    For personal narrative and fictional writing, review the techniques below and check your draft. Make some revisions to that draft using these techniques.


    Adapted from these sources:


    Describe a Place in Detail

    Review your writing and look for any mention of a place.  By describing that location in more detail, you enable your readers to feel like they were actually there in the experience you’re describing.

    Use Specific Words to Paint Pictures

    Look at the difference between these sentences:

    I went to the mailbox.

    I ran to the mailbox.

    I staggered to the mailbox.

    I plodded to the mailbox.

    Which sentences are more engaging to you?  By using vivid verbs, concrete and specific nouns, and crisp adjectives, you can enhance the appeal of your writing.  Pull out that thesaurus and replace the tired, overused words with the perfect description that helps your reader visualize the content.

    Here’s another example of the difference:

    DRAFT:  The first one I really enjoy is the chocolate chip cookie.  I especially like them when they’re warm and soft. I like the way the chocolate just melts in your mouth.  I also love the flavor of a warm chocolate chip cookie right when you bite into it. It’s like being in heaven.

    REVISION:  A juicy chip, soft, creamy butter, a crunchy nut combine to make a delicious cookie.  The soft, brown cookie melts in my mouth, then a chip melts in my mouth and it’s like being in heaven.  I know it, my brother knows it – biting into one of mom’s freshly baked chocolate chip cookies is like your own paradise even on a cold day.  (

    Show How Something Feels, Smells, Tastes, Sounds or Looks

    Sensory information in particular helps to paint that picture.  Describe what a person, place, object, etc. look like, sound like, smell like, feeling like, and taste like.

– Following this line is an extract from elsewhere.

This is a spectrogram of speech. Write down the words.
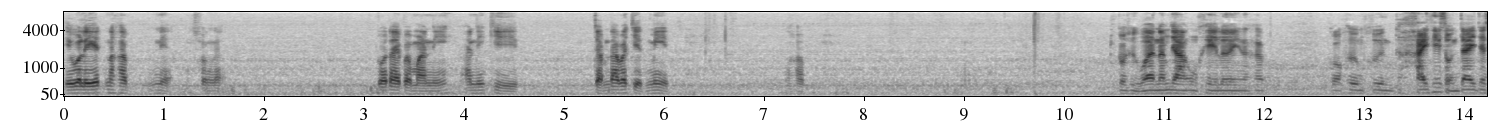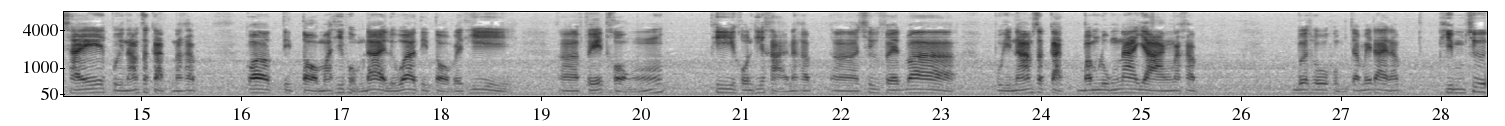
เอเวอเรสต์นะครับ เนี่ยช่วงนี้ก็ได้ประมาณนี้ อันนี้กี่จำได้ว่าเจ็ดมีดนะครับ ก็ถือว่าน้ำยางโอเคเลยนะครับ ก็เพิ่มขึ้นใครที่สนใจจะใช้ปุ๋ยน้ำสกัดนะครับ ก็ติดต่อมาที่ผมได้หรือว่าติดต่อไปที่เฟซของพี่คนที่ขายนะครับชื่อเฟซว่าปุ๋ยน้ำสกัดบำรุงหน้ายางนะครับ เบอร์โทรผมจำไม่ได้นะครับพิมพ์ชื่อ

This helps you readers to feel like they were there.

    Compare Two Different Things and Use Figurative Language (similes, metaphors, alliteration, hyperbole, etc.)

    Using similes and metaphors helps readers draw connections what you present and the knowledge and experiences they bring to your writing.  Keep them engaged through these types of analogies. Figurative language in general helps keep the language interesting.

    Use the Exact Thoughts or Words from a Person

    Try using quotations from famous people to add appeal, or add in bits of conversation and the thoughts of the people in your writing. This helps readers to feel like they were really there or really in your shoes.

    Describe How Someone or Something Moves or Acts

    Adverbs may come to your mind first, but in order to help readers picture the action that drives your story, focus on using very specific verbs.  Saying “she cried hard all night” (using the adverb hard) isn’t quite as compelling as “She sobbed all night.”  Remember the maxim “show, don’t tell” to make writing stronger.

    Show Someone’s Feelings Through What He Does

    Show, don’t tell.    Here’s an example:

    “Instead of writing, ‘She was depressed,’… show those feelings to … readers by writing about the character’s actions:   ‘She grabbed the last tissue from the box and dabbed her eyes. She threw it on the floor with the others. She did not change out of her pajamas all day, and she sat in front of the television not even changing the channel though she had no interest in the program that was on.’” (